"I actually have been expecting a correction for some time," Fiorina said. "I think the stock market has hit record highs over and over again because the Federal Reserve has ensured through its easy-money policy that the stock market's the only place you can earn a return. And now the Federal Reserve finally is going to back off of that easy-money policy. So I think this is warranted, honestly."

Louisiana Gov. Bobby Jindal put out a statement on Monday placing the blame for the market plunge on the Obama administration.

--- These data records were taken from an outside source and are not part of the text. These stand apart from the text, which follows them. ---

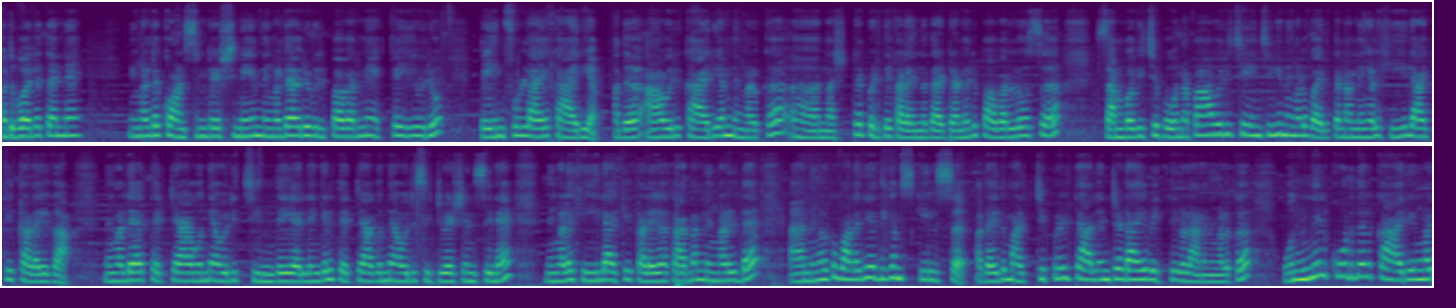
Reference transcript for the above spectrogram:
അതുപോലെ തന്നെ നിങ്ങളുടെ കോൺസെൻട്രേഷനെയും നിങ്ങളുടെ ഒരു വിൽ പവറിനെയൊക്കെ ഈ ഒരു പെയിൻഫുള്ളായ കാര്യം. അത് ആ ഒരു കാര്യം നിങ്ങൾക്ക് നഷ്ടപ്പെടുത്തി കളയുന്നതായിട്ടാണ്. ഒരു പവർ ലോസ് സംഭവിച്ചു പോകുന്നത് അപ്പോൾ ആ ഒരു ചേഞ്ചിങ് നിങ്ങൾ വരുത്തണം. നിങ്ങൾ ഹീലാക്കി കളയുക. നിങ്ങളുടെ തെറ്റാകുന്ന ഒരു ചിന്തയെ അല്ലെങ്കിൽ തെറ്റാകുന്ന ഒരു സിറ്റുവേഷൻസിനെ നിങ്ങൾ ഹീലാക്കി കളയുക. കാരണം നിങ്ങളുടെ നിങ്ങൾക്ക് വളരെയധികം സ്കിൽസ് അതായത് മൾട്ടിപ്പിൾ ടാലന്റഡ് ആയ വ്യക്തികളാണ് നിങ്ങൾക്ക് ഒന്നിൽ കൂടുതൽ കാര്യങ്ങൾ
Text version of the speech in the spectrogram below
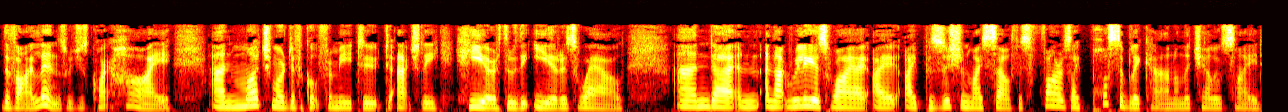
the violins, which is quite high, and much more difficult for me to to actually hear through the ear as well and uh, and and that really is why I, I, I, position myself as far as I possibly can on the cello side.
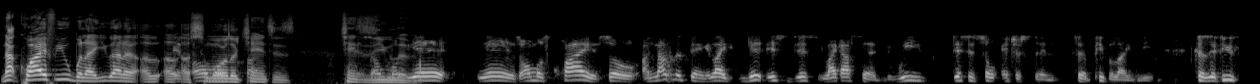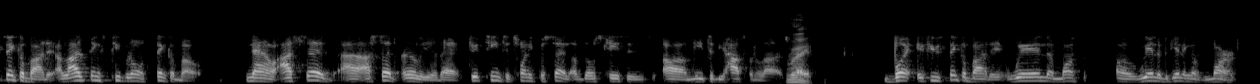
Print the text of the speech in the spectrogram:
Not quiet for you, but like you got a a, a, a smaller chances chances of you living. Yeah, yeah, it's almost quiet. So another thing, like it's just like I said, we this is so interesting to people like me because if you think about it, a lot of things people don't think about. Now, I said I I said earlier that 15 to 20 percent of those cases um, need to be hospitalized. Right. But if you think about it, we're in the month, uh, we're in the beginning of March.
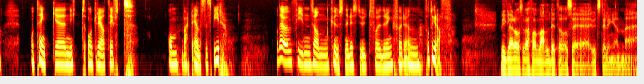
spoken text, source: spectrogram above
å tenke nytt og kreativt om hvert eneste spir. Og det er jo en fin sånn kunstnerisk utfordring for en fotograf. Vi gleder oss i hvert fall veldig til å se utstillingen eh,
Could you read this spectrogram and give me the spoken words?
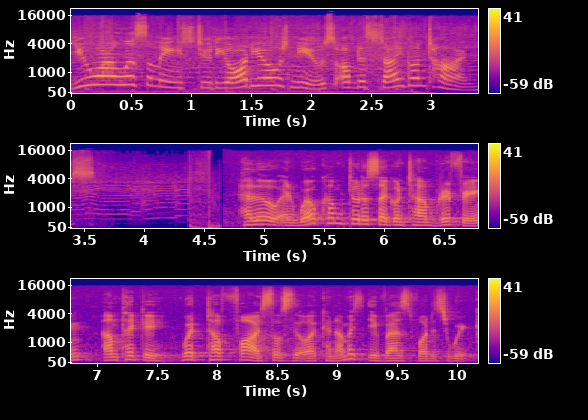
You are listening to the audio news of the Saigon Times. Hello and welcome to the Saigon Time briefing. I'm Teki with top 5 socio-economic events for this week.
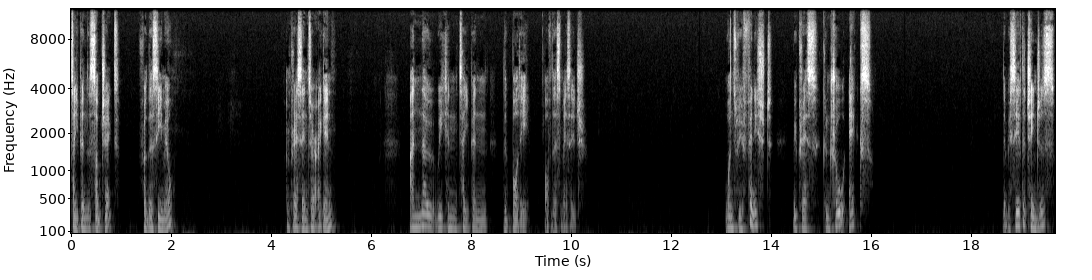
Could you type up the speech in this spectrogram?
Type in the subject for this email. And press enter again. And now we can type in the body of this message. Once we've finished, we press Ctrl X. Then we save the changes.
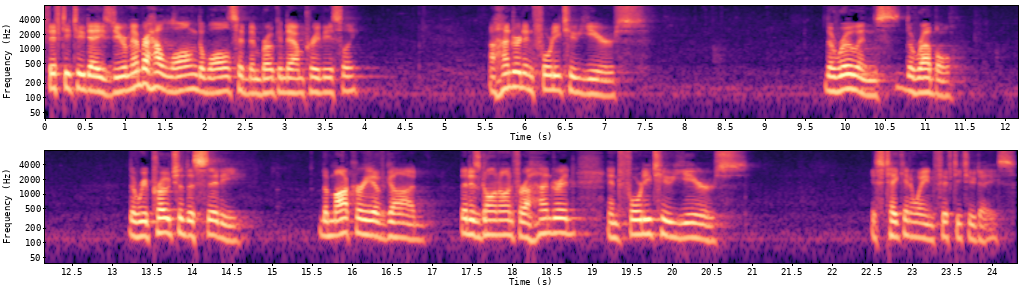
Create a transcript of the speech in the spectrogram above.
52 days. Do you remember how long the walls had been broken down previously? 142 years. The ruins, the rubble, the reproach of the city, the mockery of God that has gone on for 142 years is taken away in 52 days.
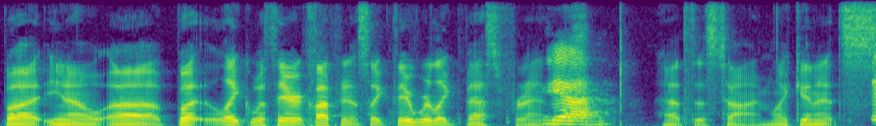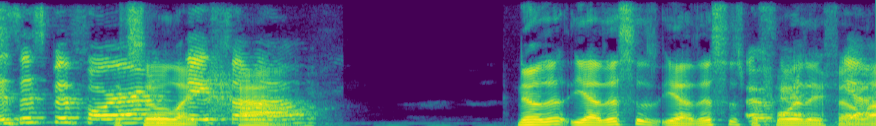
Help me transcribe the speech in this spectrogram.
But you know, uh, but like with Eric Clapton, it's like they were like best friends. yeah At this time, like, and it's is this before it's so like they fell how. out No, th- yeah, this is yeah, this is before Okay, they fell yeah,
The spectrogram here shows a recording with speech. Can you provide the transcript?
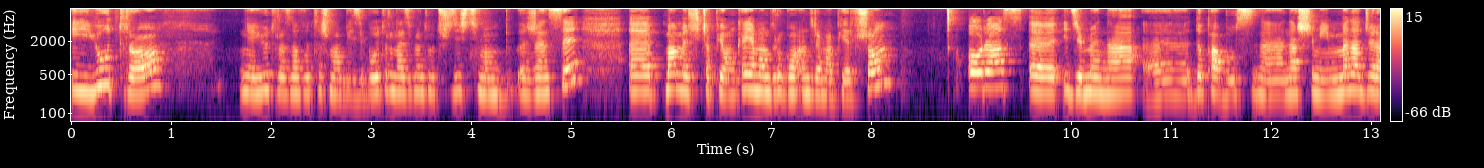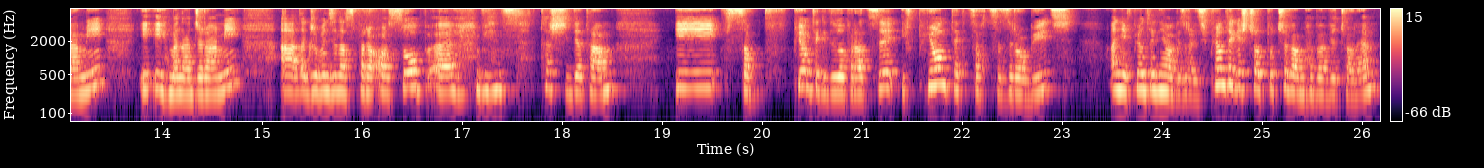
i jutro nie, jutro znowu też mam busy, bo jutro na 9.30 mam rzęsy, e, mamy szczepionkę, ja mam drugą, Andrzej ma pierwszą oraz e, idziemy na, e, do pubu z e, naszymi menadżerami i ich menadżerami, a także będzie nas parę osób, e, więc też idę tam. I w, w piątek idę do pracy i w piątek co chcę zrobić, a nie, w piątek nie mogę zrobić, w piątek jeszcze odpoczywam chyba wieczorem.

"By increasing taxes and creating new entitlements when we can't afford the ones we've got, the Obama administration has structurally weakened our economy. Flooding the markets with printed dollar bills is a recipe for short term gains, followed by volatility and losses," Jindal said in the statement. "We cannot grow the government economy and the American economy at the same time. You have to choose. Obama and Clinton chose the government economy. I choose the American economy.

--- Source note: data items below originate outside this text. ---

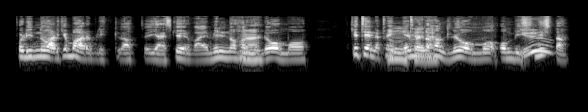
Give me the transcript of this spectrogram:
fordi nå er det ikke bare blitt til at jeg skal gjøre hva jeg vil. Nå handler Nei. det om å ikke tjene penger, men det handler jo om, om business. da Jo,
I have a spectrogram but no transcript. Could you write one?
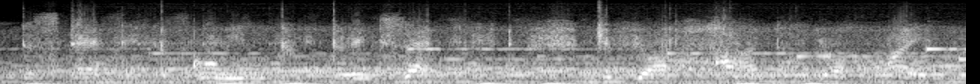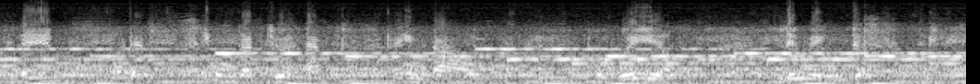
understand it, go into it, to examine it, give your heart and your mind with everything that you have to find out, the way of living differently.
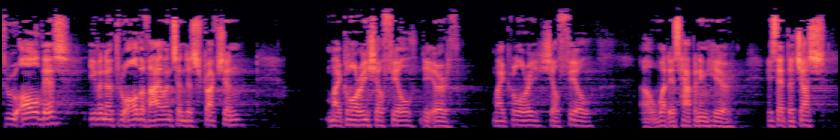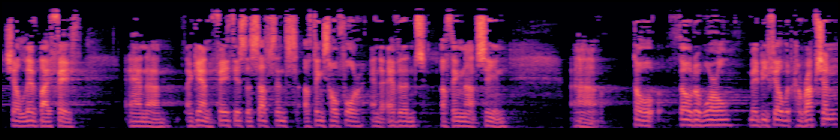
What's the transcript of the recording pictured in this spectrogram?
Through all this, even though through all the violence and destruction, my glory shall fill the earth. My glory shall fill uh, what is happening here. He said, the just shall live by faith. And um, again, faith is the substance of things hoped for and the evidence of things not seen. Uh, though, though the world may be filled with corruption,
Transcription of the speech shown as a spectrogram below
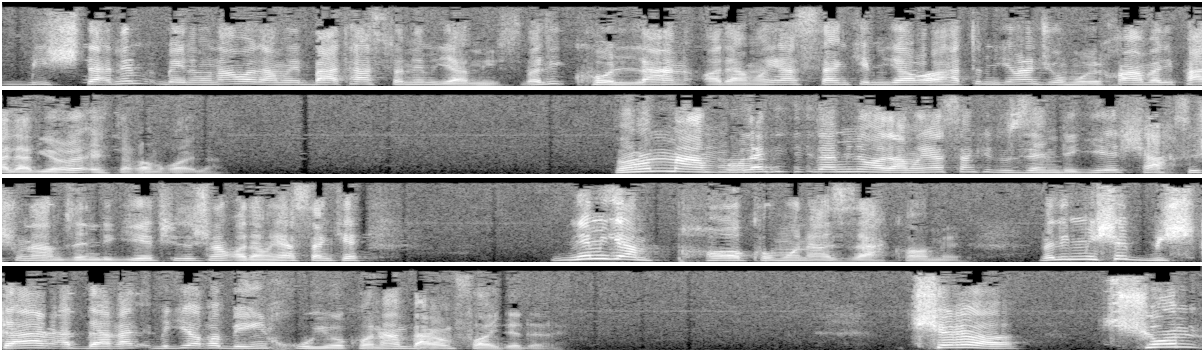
بیشتر. بین اونها آدمای بد هست و نمیگم نیست. ولی کلا آدمایی هستن که میگه آقا حتی میگه من جمهوری خواهم ولی پهلوی ها رو احترام قائلم. و من معمولا دیدم این آدمایی هستن که تو زندگی شخصیشون هم زندگی چیزشون هم آدمایی هستن که نمیگم پاک و منزه کامل ولی میشه بیشتر حداقل بگی آقا به این خوبی بکنم برام فایده داره. چرا؟ چون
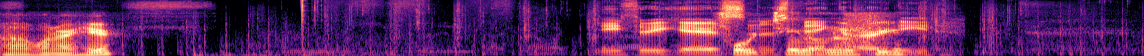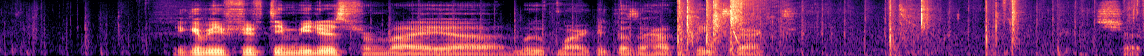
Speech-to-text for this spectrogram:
Uh, one right here. D3 Garrison is being on RD'd. It could be 50 meters from my uh, move mark. It doesn't have to be exact. Shit.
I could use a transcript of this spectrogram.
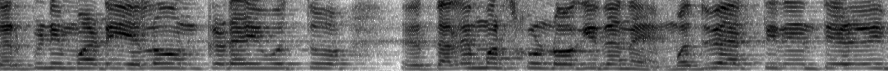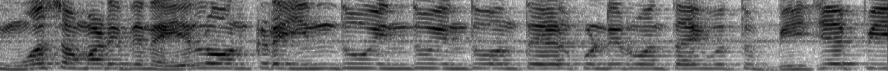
ಗರ್ಭಿಣಿ ಮಾಡಿ ಎಲ್ಲೋ ಒಂದು ಕಡೆ ಇವತ್ತು ತಲೆಮರೆಸ್ಕೊಂಡು ಹೋಗಿದ್ದಾನೆ. ಮದುವೆ ಆಗ್ತೀನಿ ಅಂತ ಹೇಳಿ ಮೋಸ ಮಾಡಿದ್ದಾನೆ. ಎಲ್ಲೋ ಒಂದು ಕಡೆ ಹಿಂದೂ ಹಿಂದೂ ಹಿಂದೂ ಅಂತ ಹೇಳ್ಕೊಂಡಿರುವಂಥ ಇವತ್ತು ಬಿ ಜೆ ಪಿ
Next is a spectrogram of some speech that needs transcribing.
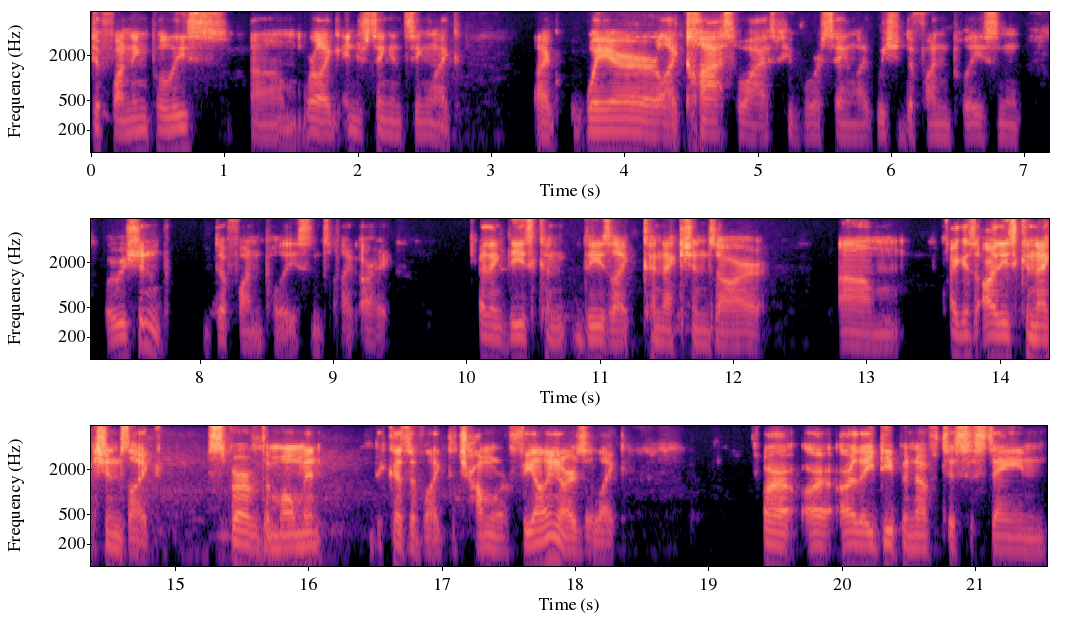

If elected, Jindal said he would lower individual tax rates, lower corporate tax rates, "fire the EPA," and shrink the size of the federal government.

Wisconsin Governor Scott Walker called on Obama to scrub a state dinner planned for next month with Chinese President Xi Jinping, saying Americans are dealing with market fallout "driven in part by China's slowing economy and the fact that they actively manipulate their economy."

"Given China's massive cyberattacks against America, its militarization of the South China Sea, continued state interference with its economy, and persistent persecution of Christians and human rights activists," Obama must cancel, Walker said in a statement. "There's serious work to be done rather than pomp and circumstance. We need to see some backbone from President Obama on U.S.-China relations."

And while he isn't running for president anymore, Ron Paul has some thoughts on what to do about the stock market correction: Shutter the Federal Reserve and return to the gold standard.

In a live YouTube chat Monday, Paul—as he is wont to do—zeroed in on the Fed, where "a few people" set interest rates and (according to Paul) artificially prop up the market in the process.

"It'll be interesting to see what happens in the presidential election because everybody wants to help the middle class, including myself," Paul said. "The big job is to explain why the middle class is getting wiped out. And If you really want to know, go study the Federal Reserve because they are the culprits who cause the most damage to the middle class."

While talking about the presidential race, Paul did not mention his son, Sen. Rand Paul. "Whether you have a Bernie Sanders or a Trump, they argue the same case, 'We're gonna cut down on Wall Street,'" he said, adding that Sanders and Trump are "both authoritarians."

The other presidential contenders have been quiet so far about the market turmoil. We'll keep this story updated if and when they weigh in—whether that's while the news is still fresh or when it's politically safer to do so.